Ever try installing a curved shower rod?
Why bother? the SPACE® Liner delivers the same extra room ... at a fraction of the cost. No remodeling and no hard "bar" crowding outside. And SPACE® Liner fits any standard 1" shower rod: straight tension rod, L-shaped rod, oval shower rod ... even a curved shower rod.
Where did these twisted monsters come from?
More shower space is such a feeling of luxury and personal freedom that as early as 2004, millions of hotels and homes underwent expensive refurbishment to bolt-in curved shower rods. But they are not an ideal consumer item. Firstly, they are bulky metal contraptions whose material weight and toxic chroming process are quite eco-unfriendly. Hence the hefty price tag: $50 on average.
How do you even install curved shower rods?
Well, they require a complex installation that involves drilling, bolts or high-tension springs. That makes them prone to improper installation. That is why most US residential showers still have standard (straight) shower rods and as such, we must suffer cling-prone curtains that continue to fly freely.
The SPACE® Liner will also prevent leaks better than anything on the market today: by keeping the curtain snug up against the tub and wall, the SPACE® Liner closes the gaps that cause messy leaks. Whereas curved rods, even if they are the slightest bit mis-installed -- which is often -- will tend to "sag" and in so doing, will cause the curtain to bunch up toward the middle of the rod, creating a large gap between the curtain and wall: which can cause a big leaky mess.
Buyer's Remorse: Graveyard of Curved Shower Rods
Below are actual listings of people trying to re-sell their curved shower rods on Craigslist. This explains why curved rods are so cheap now.

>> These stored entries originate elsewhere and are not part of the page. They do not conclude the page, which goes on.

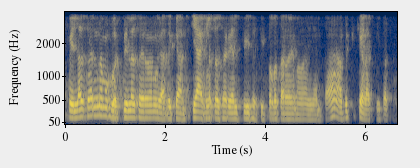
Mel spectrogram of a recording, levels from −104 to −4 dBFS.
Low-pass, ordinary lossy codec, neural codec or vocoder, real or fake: 3.6 kHz; none; codec, 16 kHz, 16 kbps, FunCodec, trained on Chinese and English, 50 frames a second; fake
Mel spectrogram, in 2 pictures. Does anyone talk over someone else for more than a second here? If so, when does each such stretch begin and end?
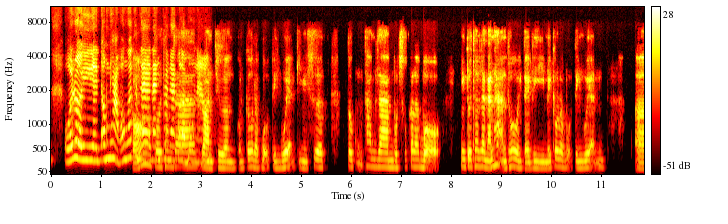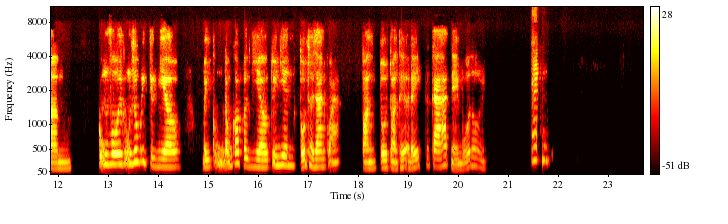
1.6-3.2

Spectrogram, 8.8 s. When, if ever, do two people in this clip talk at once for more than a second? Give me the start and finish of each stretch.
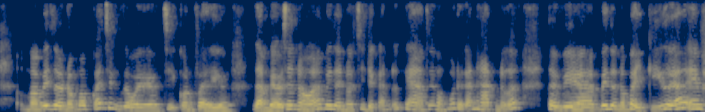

The market is flooded with them, both pricey name brands and cheap imitators.
Maybe they bought a curved shower rod and ...

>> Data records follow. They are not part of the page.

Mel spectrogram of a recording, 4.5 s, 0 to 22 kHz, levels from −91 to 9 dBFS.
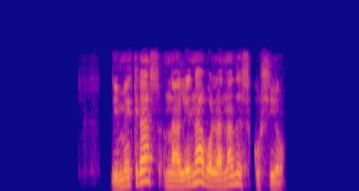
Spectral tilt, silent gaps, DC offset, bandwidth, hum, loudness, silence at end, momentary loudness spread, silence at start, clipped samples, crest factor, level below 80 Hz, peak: -5.5 dB/octave; none; under 0.1%; 7.4 kHz; none; -17 LUFS; 0.95 s; 11 LU; 1.4 s; under 0.1%; 18 dB; -64 dBFS; -2 dBFS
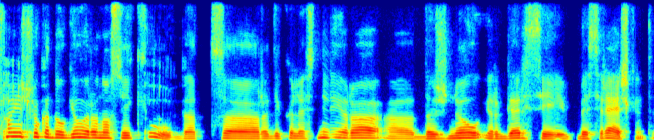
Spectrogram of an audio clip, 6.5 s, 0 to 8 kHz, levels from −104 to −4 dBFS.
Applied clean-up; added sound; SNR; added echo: neural mask model DeepFilterNet 3.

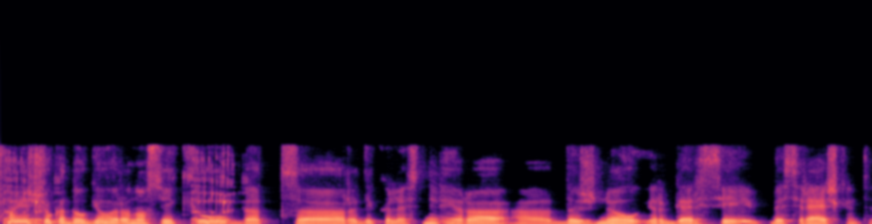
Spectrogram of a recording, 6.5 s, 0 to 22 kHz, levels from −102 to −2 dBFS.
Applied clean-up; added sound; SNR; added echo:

- asked a handyman to install it
- handyman couldn't muster courage to get off the couch to install it (so it stayed in the garage)
- handyman mustered the courage, but still couldn't install it (so it went back to the garage)
- handyman improperly installed it (which led to either leaks or domestic disharmony, likely both)
buyer decided to get a drill, put on a mask, grit her teeth and bear it
- buyer felt immediate remorse about the budgetary and ecological wastefulness of throwing out a perfectly good straight shower rod
- the ugly markings left on the wall by the original straight shower rod became visible (not the same spots where curved rod must go).
- it just didn't fit the shower enclosure
- it fit, but the "bulge" interfered or obstructed some other bathroom feature (door, cabinet, window, toilet or mirror).
- it fit and worked, until it began to "sag" because tight fit or bolted fixtures gave out
- it ended up on the curb, awaiting proper burial